- Exercise brief -
Reproduce each entry exactly as it reads. Leave the images out.

- Records shown -
________

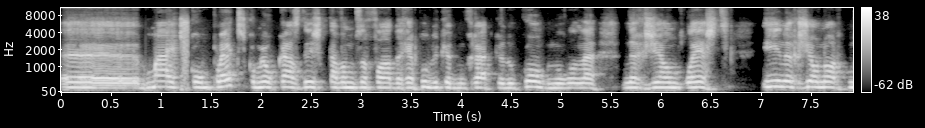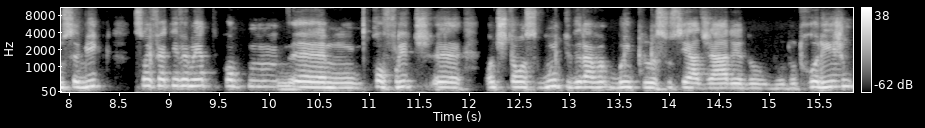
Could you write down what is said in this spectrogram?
uh, mais complexos, como é o caso desde que estávamos a falar da República Democrática do Congo, no, na, na região de leste e na região norte de Moçambique, são efetivamente com, um, ehm, conflitos uh, onde estão muito, muito associados à área do, do, do, terrorismo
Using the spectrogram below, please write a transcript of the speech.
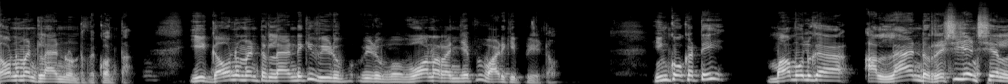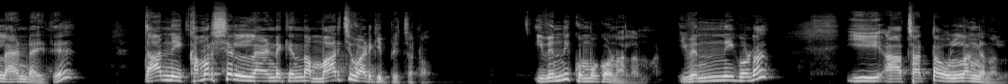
గవర్నమెంట్ ల్యాండ్ ఉంటుంది కొంత. ఈ గవర్నమెంట్ ల్యాండ్కి వీడు వీడు ఓనర్ అని చెప్పి వాడికి ఇప్పియటం. ఇంకొకటి మామూలుగా ఆ ల్యాండ్ రెసిడెన్షియల్ ల్యాండ్ అయితే దాన్ని కమర్షియల్ ల్యాండ్ కింద మార్చి వాడికి ఇప్పించటం. ఇవన్నీ కుంభకోణాలు అన్నమాట. ఇవన్నీ కూడా ఈ ఆ చట్ట ఉల్లంఘనలు.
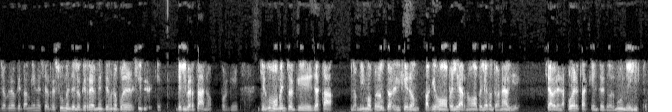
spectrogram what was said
Yo creo que también es el resumen de lo que realmente uno puede decir de libertad, ¿no? Porque llegó un momento en que ya está. Los mismos productores dijeron, ¿para qué vamos a pelear? No vamos a pelear contra nadie. Se abren las puertas, que entre todo el mundo y listo.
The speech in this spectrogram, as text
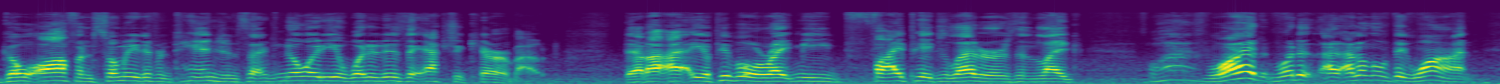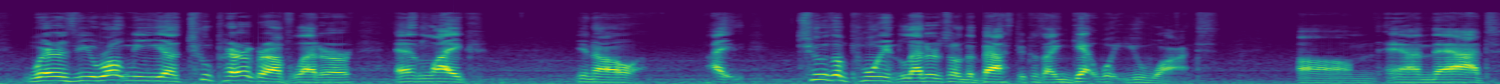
go off on so many different tangents. I have no idea what it is they actually care about that I, you know, people will write me five page letters and like, what, what, what? Is, I, don't know what they want. Whereas if you wrote me a two paragraph letter and like, you know, I to the point letters are the best because I get what you want, um, and that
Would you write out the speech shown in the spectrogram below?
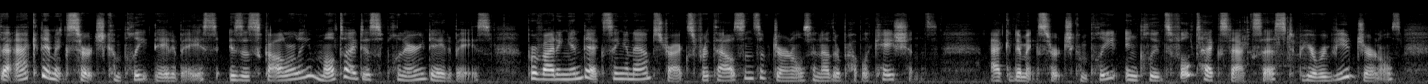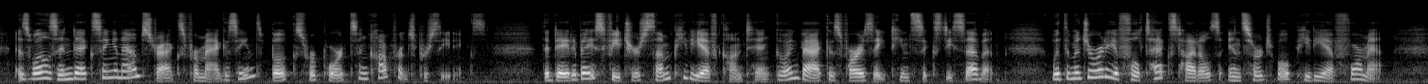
The Academic Search Complete database is a scholarly, multidisciplinary database providing indexing and abstracts for thousands of journals and other publications. Academic Search Complete includes full text access to peer reviewed journals, as well as indexing and abstracts for magazines, books, reports, and conference proceedings. The database features some PDF content going back as far as 1867, with the majority of full text titles in searchable PDF format.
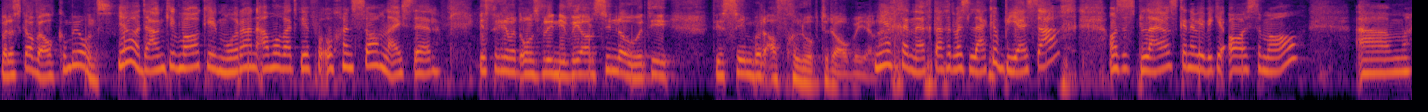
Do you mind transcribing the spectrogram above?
Mariska, welkom by ons. Ja, dankie Maak en môre aan almal wat weer vanoggend saam luister. Eerste keer wat ons vir die nuwe jaar sien nou, het die Desember afgeloop toe daar by julle. Nee, genigtig, dit was lekker besig. Ons is bly ons kan nou weer 'n bietjie asemhaal. Ehm um,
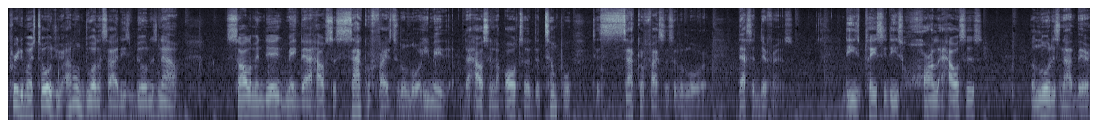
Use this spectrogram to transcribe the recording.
pretty much told you, I don't dwell inside these buildings now. Solomon did make that house a sacrifice to the Lord. He made the house and the altar, the temple, to sacrifice unto the Lord. That's the difference. These places, these harlot houses, the Lord is not there.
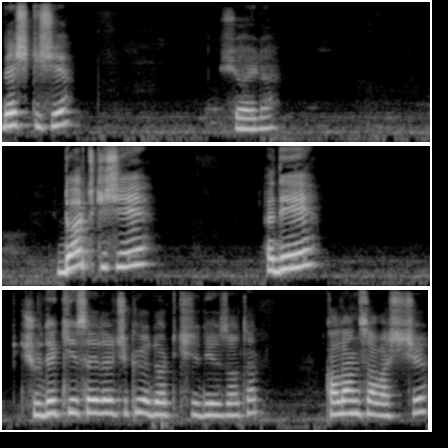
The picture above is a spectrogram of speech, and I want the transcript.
5 kişi. Şöyle. 4 kişi. Hadi. Şuradaki sayılar çıkıyor 4 kişi diye zaten. Kalan savaşçı.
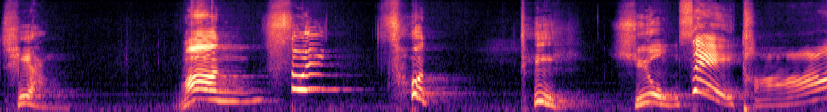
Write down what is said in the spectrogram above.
将万岁出题。雄色堂。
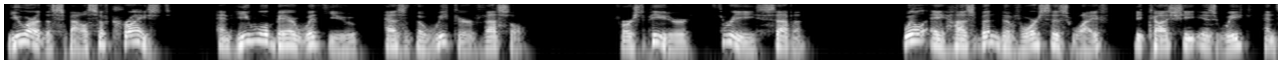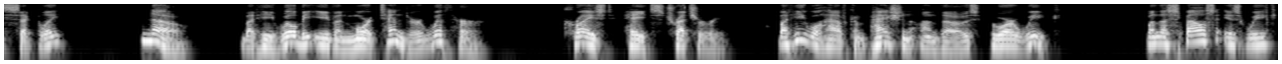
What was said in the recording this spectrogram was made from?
You are the spouse of Christ, and he will bear with you as the weaker vessel. 1 Peter 3 7. Will a husband divorce his wife because she is weak and sickly? No, but he will be even more tender with her. Christ hates treachery, but he will have compassion on those who are weak. When the spouse is weak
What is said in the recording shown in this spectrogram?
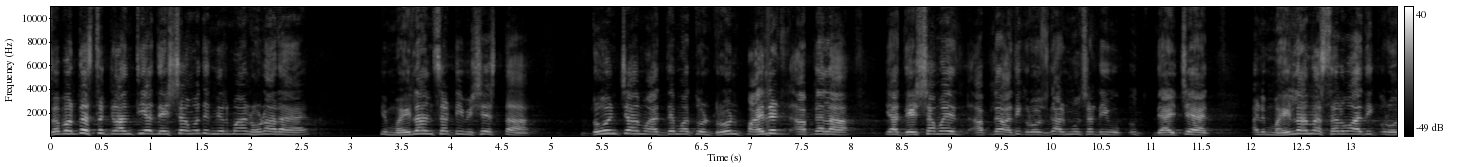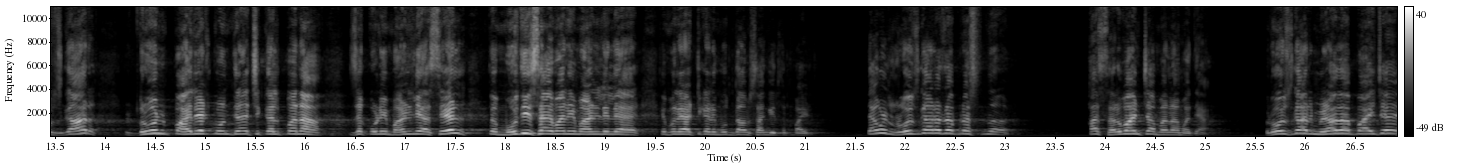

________

- Your solution -
Could you write down what is said in this spectrogram?
uh, mais complexos, como é o caso desde que estávamos a falar da República Democrática do Congo, no, na, na região de leste e na região norte de Moçambique, são efetivamente com, um, ehm, conflitos uh, onde estão muito, muito associados à área do, do, do, terrorismo
Using the spectrogram below, please write a transcript of the speech.
గవర్నమెంట్ ల్యాండ్ ఉంటుంది కొంత. ఈ గవర్నమెంట్ ల్యాండ్కి వీడు వీడు ఓనర్ అని చెప్పి వాడికి ఇప్పియటం. ఇంకొకటి మామూలుగా ఆ ల్యాండ్ రెసిడెన్షియల్ ల్యాండ్ అయితే దాన్ని కమర్షియల్ ల్యాండ్ కింద మార్చి వాడికి ఇప్పించటం. ఇవన్నీ కుంభకోణాలు అన్నమాట. ఇవన్నీ కూడా ఈ ఆ చట్ట ఉల్లంఘనలు.
spectrogram what was said
Yo creo que también es el resumen de lo que realmente uno puede decir de libertad, ¿no? Porque llegó un momento en que ya está. Los mismos productores dijeron, ¿para qué vamos a pelear? No vamos a pelear contra nadie. Se abren las puertas, que entre todo el mundo y listo.
The speech in this spectrogram, as text
go off on so many different tangents. I have no idea what it is they actually care about that I, you know, people will write me five page letters and like, what, what, what? Is, I, don't know what they want. Whereas if you wrote me a two paragraph letter and like, you know, I to the point letters are the best because I get what you want, um, and that
Would you write out the speech shown in the spectrogram below?
The Academic Search Complete database is a scholarly, multidisciplinary database providing indexing and abstracts for thousands of journals and other publications. Academic Search Complete includes full text access to peer reviewed journals, as well as indexing and abstracts for magazines, books, reports, and conference proceedings. The database features some PDF content going back as far as 1867, with the majority of full text titles in searchable PDF format.
Do you mind transcribing the spectrogram above?
Mariska, welkom by ons. Ja, dankie Maak en môre aan almal wat weer vanoggend saam luister. Eerste keer wat ons vir die nuwe jaar sien nou, het die Desember afgeloop toe daar by julle. Nee, genigtig, dit was lekker besig. Ons is bly ons kan nou weer 'n bietjie asemhaal. Ehm um,
Use this spectrogram to transcribe the recording.
pretty much told you, I don't dwell inside these buildings now. Solomon did make that house a sacrifice to the Lord. He made the house and the altar, the temple, to sacrifice unto the Lord. That's the difference. These places, these harlot houses, the Lord is not there.
The picture above is a spectrogram of speech, and I want the transcript.
5 kişi. Şöyle. 4 kişi. Hadi. Şuradaki sayılar çıkıyor 4 kişi diye zaten. Kalan savaşçı.
Write down what is said in the spectrogram above.
将万岁出题。雄色堂。
What was said in the recording this spectrogram was made from?
You are the spouse of Christ, and he will bear with you as the weaker vessel. 1 Peter 3 7. Will a husband divorce his wife because she is weak and sickly? No, but he will be even more tender with her. Christ hates treachery, but he will have compassion on those who are weak. When the spouse is weak
What is said in the recording shown in this spectrogram?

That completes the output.